[Exercise details]: Restate all the entries exactly as they appear, apart from the pictures.

[Material shown]:
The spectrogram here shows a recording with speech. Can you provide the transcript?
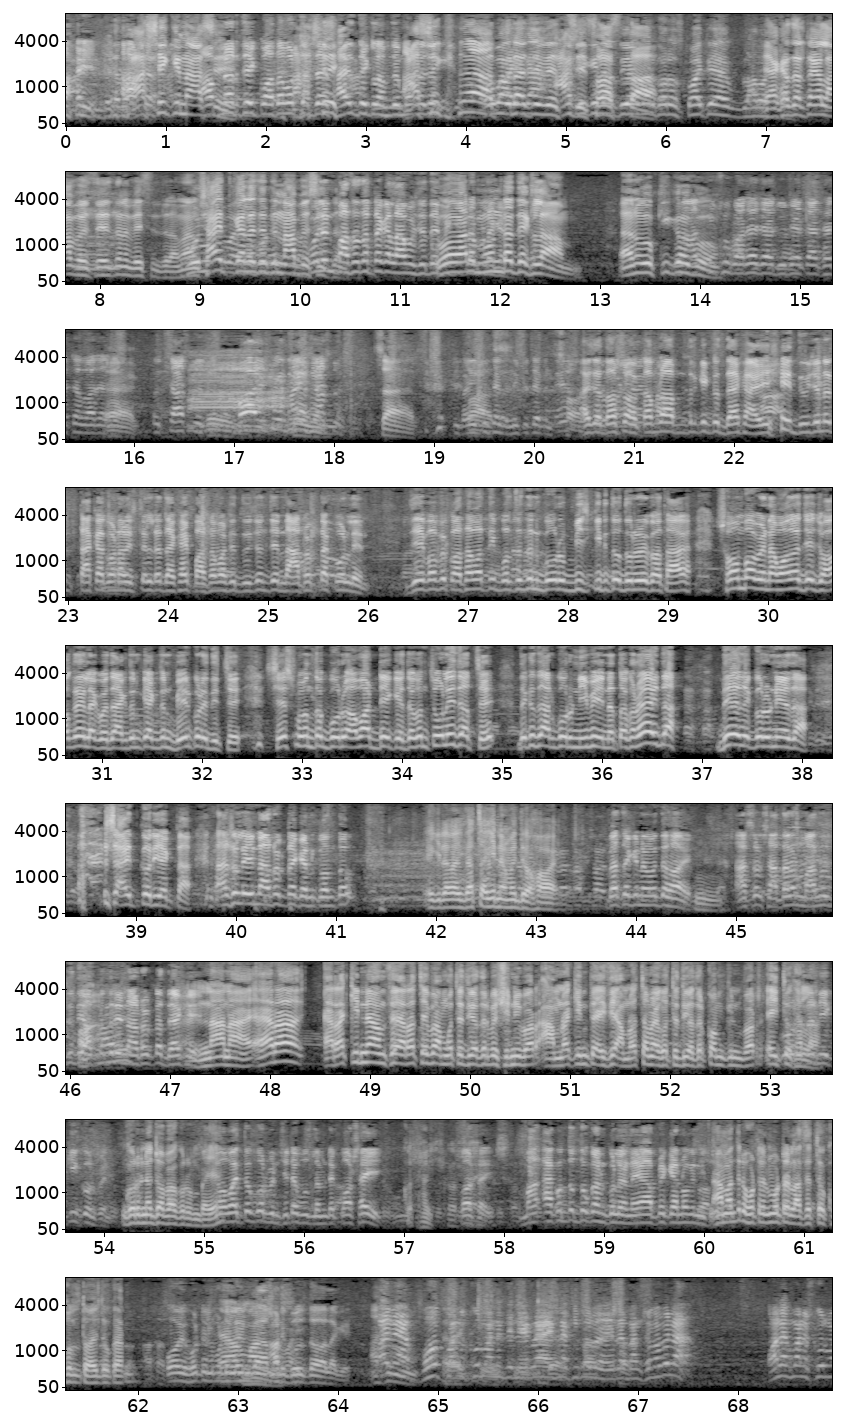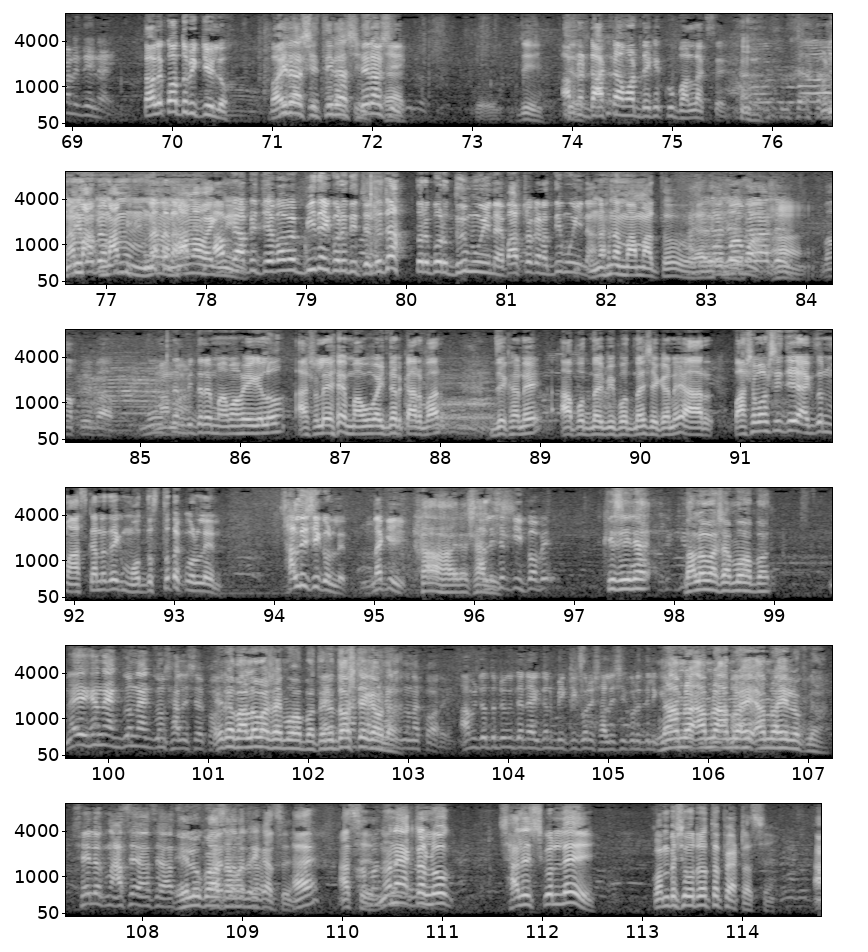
ভাই আসে কিনা আসে? আপনার যে কথাবার্তা সাইজ দেখলাম যে আসে তোরা যে বেচছে সস্তা। টাকা লাভ হয়েছে এই জন্য বেশি দিলাম। সাইড কালে যদি না বেশি বলেন পাঁচ হাজার টাকা লাভ হয়েছে ও আরে মনটা দেখলাম। আর ও কি করব? আচ্ছা দর্শক আমরা আপনাদেরকে একটু দেখাই। এই দুইজনের টাকা গণার স্টাইলটা দেখাই। পাশাপাশি দুইজন যে নাটকটা করলেন যেভাবে কথাবার্তা বলছেন গরু বিস্কৃত দূরের কথা সম্ভব না। মনে যে ঝগড়াই লাগবে যে একজনকে একজন বের করে দিচ্ছে। শেষ পর্যন্ত গরু আবার ডেকে যখন চলে যাচ্ছে দেখে যে আর গরু নিবেই না। তখন এই যা দে গরু নিয়ে যা। সাহিদ করি একটা। আসলে এই নাটকটা কেন কোন তো? এগুলা ওই কিনার মধ্যে হয়। বেচা কেনার মধ্যে হয়। আসলে সাধারণ মানুষ যদি আপনাদের এই নাটকটা দেখে। না না এরা এরা কিনে আনছে এরা চাইবে আমাকে দুই হাজার বেশি নিবার। আমরা কিনতে আইছি আমরা চাই দুই হাজার কম কিনবার। এই তো খেলা। কি করবেন? গরু না জবা করুন ভাই সবাই তো করবেন সেটা বুঝলাম এটা কষাই। কষাই। এখন তো দোকান খুলে নাই আপনি কেন আমাদের হোটেল মোটেল আছে তো খুলতে হয় দোকান। ওই হোটেল মোটেল মানে দেওয়া লাগে। অনেক মানুষ কুরবানি দিন নাই। তাহলে কত বিক্রি হলো তিরাশি, তিরাশি। তেরাশি। জি আপনার ডাকটা আমার দেখে খুব ভালো লাগছে। না না না মামা ভাই আপনি আপনি যেভাবে বিদায় করে দিচ্ছেন যে, তোর গরু দুই মুই নাই পাঁচশো কেন দুই না? না না মামা তো মামা হ্যাঁ। বাপরে বাপ। মুহূর্তের ভিতরে মামা হয়ে গেল। আসলে মামু কারবার যেখানে আপদ নাই বিপদ নাই সেখানে। আর পাশাপাশি যে একজন মাঝখানে যে মধ্যস্থতা করলেন সালিশি করলেন নাকি? হ্যাঁ হয় সালিশের কি পাবে? কিছুই না ভালোবাসা মোহাব্বত। না এখানে একজন একজন সালিশে এটা ভালোবাসায় মোহাব্বত এটা দশ টাকাও না। আমি যতটুকু জানি একজন বিক্রি করে সালিশি করে দিলে না আমরা আমরা আমরা আমরা এই লোক না। সেই লোক না আছে আছে আছে। এই আছে আমাদের। ঠিক আছে। হ্যাঁ? আছে। মানে একটা লোক সালিশ করলে কম বেশি ওরও তো পেট আছে।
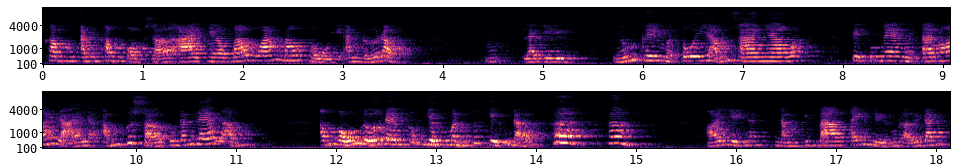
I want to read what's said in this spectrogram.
Không anh không còn sợ ai theo báo quán báo thù gì anh nữa đâu. Ừ, là gì những khi mà tôi với ổng xa nhau á thì tôi nghe người ta nói lại là ổng cứ sợ tôi đánh lén ổng. Ông ngủ nửa đêm cũng giật mình thức dậy cũng đỡ. Ha, ha. hỏi gì nó nằm chim bao thấy hiện lợi đánh.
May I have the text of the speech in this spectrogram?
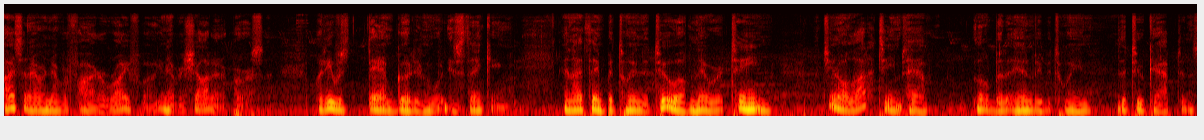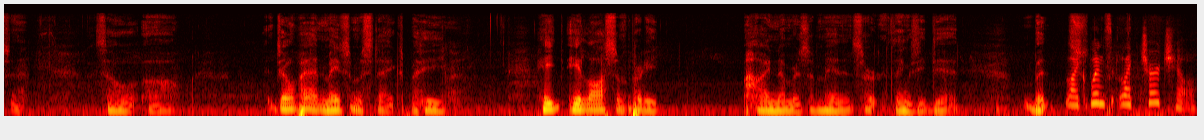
Eisenhower never fired a rifle. He never shot at a person, but he was damn good in his thinking. And I think between the two of them, they were a team. But you know, a lot of teams have a little bit of envy between the two captains, and so uh, Joe Patton made some mistakes, but he he he lost some pretty high numbers of men in certain things he did. But like when like Churchill,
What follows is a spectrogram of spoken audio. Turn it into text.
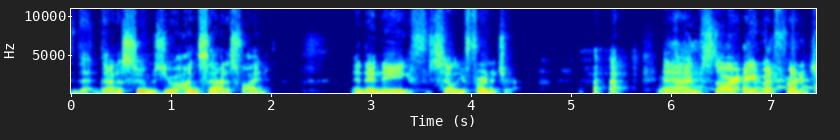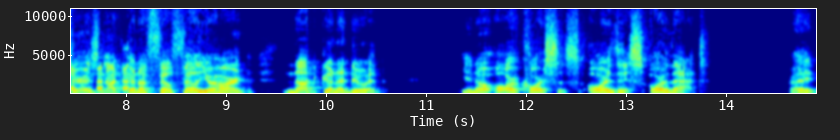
that, that assumes you're unsatisfied. And then they sell you furniture and I'm sorry, but furniture is not going to fulfill your heart. Not going to do it. You know, or courses, or this, or that, right?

[Written answer]:
The spectrogram here shows a recording with speech. Can you provide the transcript?
ভাই আসে কিনা আসে? আপনার যে কথাবার্তা সাইজ দেখলাম যে আসে তোরা যে বেচছে সস্তা। টাকা লাভ হয়েছে এই জন্য বেশি দিলাম। সাইড কালে যদি না বেশি বলেন পাঁচ হাজার টাকা লাভ হয়েছে ও আরে মনটা দেখলাম। আর ও কি করব? আচ্ছা দর্শক আমরা আপনাদেরকে একটু দেখাই। এই দুইজনের টাকা গণার স্টাইলটা দেখাই। পাশাপাশি দুইজন যে নাটকটা করলেন যেভাবে কথাবার্তা বলছেন গরু বিস্কৃত দূরের কথা সম্ভব না। মনে যে ঝগড়াই লাগবে যে একজনকে একজন বের করে দিচ্ছে। শেষ পর্যন্ত গরু আবার ডেকে যখন চলে যাচ্ছে দেখে যে আর গরু নিবেই না। তখন এই যা দে গরু নিয়ে যা। সাহিদ করি একটা। আসলে এই নাটকটা কেন কোন তো? এগুলা ওই কিনার মধ্যে হয়। বেচা কেনার মধ্যে হয়। আসলে সাধারণ মানুষ যদি আপনাদের এই নাটকটা দেখে। না না এরা এরা কিনে আনছে এরা চাইবে আমাকে দুই হাজার বেশি নিবার। আমরা কিনতে আইছি আমরা চাই দুই হাজার কম কিনবার। এই তো খেলা। কি করবেন? গরু না জবা করুন ভাই সবাই তো করবেন সেটা বুঝলাম এটা কষাই। কষাই। এখন তো দোকান খুলে নাই আপনি কেন আমাদের হোটেল মোটেল আছে তো খুলতে হয় দোকান। ওই হোটেল মোটেল মানে দেওয়া লাগে। অনেক মানুষ কুরবানি দিন নাই। তাহলে কত বিক্রি হলো তিরাশি, তিরাশি। তেরাশি। জি আপনার ডাকটা আমার দেখে খুব ভালো লাগছে। না না না মামা ভাই আপনি আপনি যেভাবে বিদায় করে দিচ্ছেন যে, তোর গরু দুই মুই নাই পাঁচশো কেন দুই না? না না মামা তো মামা হ্যাঁ। বাপরে বাপ। মুহূর্তের ভিতরে মামা হয়ে গেল। আসলে মামু কারবার যেখানে আপদ নাই বিপদ নাই সেখানে। আর পাশাপাশি যে একজন মাঝখানে যে মধ্যস্থতা করলেন সালিশি করলেন নাকি? হ্যাঁ হয় সালিশের কি পাবে? কিছুই না ভালোবাসা মোহাব্বত। না এখানে একজন একজন সালিশে এটা ভালোবাসায় মোহাব্বত এটা দশ টাকাও না। আমি যতটুকু জানি একজন বিক্রি করে সালিশি করে দিলে না আমরা আমরা আমরা আমরা এই লোক না। সেই লোক না আছে আছে আছে। এই আছে আমাদের। ঠিক আছে। হ্যাঁ? আছে। মানে একটা লোক সালিশ করলে কম বেশি ওরও তো পেট আছে।
I want to read what's said in this spectrogram.
Không anh không còn sợ ai theo báo quán báo thù gì anh nữa đâu. Ừ, là gì những khi mà tôi với ổng xa nhau á thì tôi nghe người ta nói lại là ổng cứ sợ tôi đánh lén ổng. Ông ngủ nửa đêm cũng giật mình thức dậy cũng đỡ. Ha, ha. hỏi gì nó nằm chim bao thấy hiện lợi đánh.
May I have the text of the speech in this spectrogram?
Eisenhower never fired a rifle. He never shot at a person, but he was damn good in his thinking. And I think between the two of them, they were a team. But you know, a lot of teams have a little bit of envy between the two captains, and so uh, Joe Patton made some mistakes, but he he he lost some pretty high numbers of men in certain things he did. But like when like Churchill,
What follows is a spectrogram of spoken audio. Turn it into text.
that, that assumes you're unsatisfied. And then they sell you furniture and I'm sorry, but furniture is not going to fulfill your heart. Not going to do it. You know, or courses, or this, or that, right?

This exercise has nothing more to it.